Sexual Dysfunction in Females
Once women enter the menopause stage, they often talk loudly about hot flashes and night sweats. But these are just few of what women experience, they also lose interest or desire for sex. Some women are unable to become aroused, while others cannot achieve orgasm. Moreover, vaginal dryness and atrophy becomes common as well as painful sex and loss of libido.
What Is Female Sexual Dysfunction?
Female sexual dysfunction happens when women encounter a persisting or recurrent problem during the sexual response cycle that prevents them from experiencing satisfying and pleasurable sex. This can be problems with sexual interest or desire, arousal and lubrication, difficulties with orgasm, or painful sex.
Types of Female Sexual Dysfunction
Female sexual dysfunction has been classified into four broad types:
- Decreased libido (lack of sexual desire)
- Altered arousal (reduced vaginal lubrication and dilation)
- Inability to achieve orgasm
- Dyspareunia (uncomfortable or painful sex)
The Biolife Strength of a Women 1oz Liquid Formula
The Strength of a Women is used to help women with reproductive health concerns, heavy and painful menstruation, severe cramps, hot flashes, and recurrent yeast infection. It is also good for hormones imbalances and mood swings.
Strength of a Woman is also helpful to keep the hormones balanced when taken regularly or a week before she begins her period. It is also helpful when she’s having mood swings or feeling weepy.
Suggested use: 1 dropper daily or as needed. Drink plenty of water
Ingredients: natural vegetable glycerin, maca, horny goat weed, velvet antler, wild yam, black cohosh, saw palmetto, licorice, capsicum.
Benefits of The Ingredients
Vegetable glycerin, also called glycerol, is made from soybean, coconut or palm oil, so it contains no animal products. Glycerin is used to keep food moist; help mix oil- and water-based ingredients and sweeten food. It also has some medical uses and may have some beneficial effects on hydration during exercise.

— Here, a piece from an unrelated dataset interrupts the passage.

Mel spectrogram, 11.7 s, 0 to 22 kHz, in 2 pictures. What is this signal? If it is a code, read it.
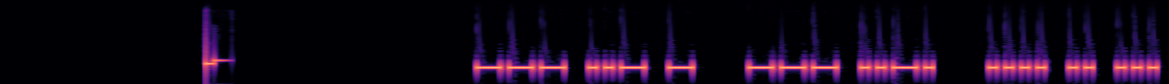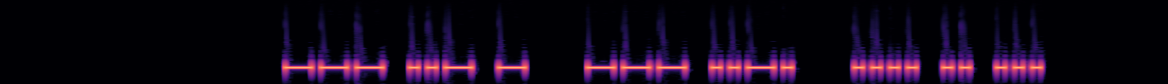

Maca is a Peruvian plant grown in the Andes mountains. It is a cruciferous vegetable, meaning it is related to broccoli, cabbage, and kale. Maca is a common ingredient in Peruvian cooking that gives dishes an earthy flavor. Maca root plant can be ground up into a powder and added to meals or smoothies.
HORNY GOAT WEED
Horny goat weed is an herb that has been traditionally used China for medical concerns in ages. It is usually used for low drive, erectile brokenness, weakness, torment, and different conditions.
It is made from male deer antlers during the stage when the antlers are covered in soft fuzz. This unproven performance enhancer is often used by athletes who believe it helps heal cartilage and tendon injuries more quickly and boosts strength and endurance
Wild yam is a plant that contains a chemical called diosgenin. This chemical can be made into various steroids in laboratories such as estrogen and dehydroepiandrosterone (DHEA). The root and the bulb of the plant are used as a source of diosgenin which is prepared as an “extract,” a liquid that contains concentrated diosgenin.
Black cohosh became a popular treatment for women's health issues in Europe in the mid-1950s. Since that time, black cohosh has commonly been used to treat symptoms of menopause, premenstrual syndrome (PMS), painful menstruation, acne, weakened bones (osteoporosis), and for starting labor in pregnant women.
Saw palmetto is a species of palm used to produce a supplement that is packed with health benefits. A promising research shows that saw palmetto may help increase testosterone levels, improve prostate health, reduce inflammation, prevent hair loss, and enhance urinary tract function.
Licorice root is used to soothe gastrointestinal problems. In cases of food poisoning, stomach ulcers, and heartburn, licorice root extract can speed the repair of the stomach lining and restore balance. This is due to the anti-inflammatory and immune-boosting properties of glycyrrhizic acid.
Capsicums, available in a multitude of colors, are an excellent source of vitamins A and C. This versatile vegetable can be stuffed, roasted, used in stir-fries or simply eaten raw. Capsicums are abundant between March to November in Victoria.